Tracey Peake | EurekAlert!
Further information:
http://www.ncsu.edu

Further reports about: Collagen Fossil Spectrometry amino acid dinosaur

More articles from Life Sciences:

nachricht Solving the efficiency of Gram-negative bacteria
22.03.2019 | Harvard University

nachricht Bacteria bide their time when antibiotics attack
22.03.2019 | Rice University

All articles from Life Sciences >>>

The most recent press releases about innovation >>>

Die letzten 5 Focus-News des innovations-reports im Überblick:

Im Focus: The taming of the light screw

DESY and MPSD scientists create high-order harmonics from solids with controlled polarization states, taking advantage of both crystal symmetry and attosecond electronic dynamics. The newly demonstrated technique might find intriguing applications in petahertz electronics and for spectroscopic studies of novel quantum materials.

The nonlinear process of high-order harmonic generation (HHG) in gases is one of the cornerstones of attosecond science (an attosecond is a billionth of a...

Im Focus: Magnetic micro-boats

Nano- and microtechnology are promising candidates not only for medical applications such as drug delivery but also for the creation of little robots or flexible integrated sensors. Scientists from the Max Planck Institute for Polymer Research (MPI-P) have created magnetic microparticles, with a newly developed method, that could pave the way for building micro-motors or guiding drugs in the human body to a target, like a tumor. The preparation of such structures as well as their remote-control can be regulated using magnetic fields and therefore can find application in an array of domains.

The magnetic properties of a material control how this material responds to the presence of a magnetic field. Iron oxide is the main component of rust but also...

Im Focus: Self-healing coating made of corn starch makes small scratches disappear through heat

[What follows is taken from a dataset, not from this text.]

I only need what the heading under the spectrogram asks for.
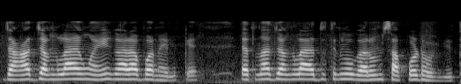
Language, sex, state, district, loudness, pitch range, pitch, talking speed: Hindi, female, Bihar, Jamui, -15 LUFS, 220-240 Hz, 230 Hz, 220 wpm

Due to the special arrangement of its molecules, a new coating made of corn starch is able to repair small scratches by itself through heat: The cross-linking via ring-shaped molecules makes the material mobile, so that it compensates for the scratches and these disappear again.

Superficial micro-scratches on the car body or on other high-gloss surfaces are harmless, but annoying. Especially in the luxury segment such surfaces are...

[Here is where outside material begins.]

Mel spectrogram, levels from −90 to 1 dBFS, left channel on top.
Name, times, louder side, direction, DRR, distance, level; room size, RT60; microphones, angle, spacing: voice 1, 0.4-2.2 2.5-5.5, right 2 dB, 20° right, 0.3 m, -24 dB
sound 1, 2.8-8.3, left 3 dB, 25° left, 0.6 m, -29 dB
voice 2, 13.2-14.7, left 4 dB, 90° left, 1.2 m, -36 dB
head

Im Focus: Stellar cartography

The Potsdam Echelle Polarimetric and Spectroscopic Instrument (PEPSI) at the Large Binocular Telescope (LBT) in Arizona released its first image of the surface magnetic field of another star. In a paper in the European journal Astronomy & Astrophysics, the PEPSI team presents a Zeeman- Doppler-Image of the surface of the magnetically active star II Pegasi.

A special technique allows astronomers to resolve the surfaces of faraway stars. Those are otherwise only seen as point sources, even in the largest telescopes...

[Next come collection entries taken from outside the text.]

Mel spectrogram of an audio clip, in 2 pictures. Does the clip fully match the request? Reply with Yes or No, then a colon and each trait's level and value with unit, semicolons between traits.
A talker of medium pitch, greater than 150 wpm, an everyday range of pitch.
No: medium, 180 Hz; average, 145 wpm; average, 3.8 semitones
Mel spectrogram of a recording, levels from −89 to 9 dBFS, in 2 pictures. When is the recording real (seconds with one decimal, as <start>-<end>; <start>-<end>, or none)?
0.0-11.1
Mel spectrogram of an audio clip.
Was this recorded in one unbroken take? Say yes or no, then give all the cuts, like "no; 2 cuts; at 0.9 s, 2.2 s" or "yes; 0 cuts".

Im Focus: Heading towards a tsunami of light

Researchers at Chalmers University of Technology and the University of Gothenburg, Sweden, have proposed a way to create a completely new source of radiation. Ultra-intense light pulses consist of the motion of a single wave and can be described as a tsunami of light. The strong wave can be used to study interactions between matter and light in a unique way. Their research is now published in the scientific journal Physical Review Letters.

"This source of radiation lets us look at reality through a new angle - it is like twisting a mirror and discovering something completely different," says...

All Focus news of the innovation-report >>>

Anzeige

Anzeige

VideoLinks
Industry & Economy
Event News

International Modelica Conference with 330 visitors from 21 countries at OTH Regensburg

11.03.2019 | Event News

Selection Completed: 580 Young Scientists from 88 Countries at the Lindau Nobel Laureate Meeting

01.03.2019 | Event News

LightMAT 2019 – 3rd International Conference on Light Materials – Science and Technology

28.02.2019 | Event News

 
Latest News

Solving the efficiency of Gram-negative bacteria

22.03.2019 | Life Sciences

Bacteria bide their time when antibiotics attack

22.03.2019 | Life Sciences

Open source software helps researchers extract key insights from huge sensor datasets

22.03.2019 | Information Technology

VideoLinks
Science & Research
Overview of more VideoLinks >>>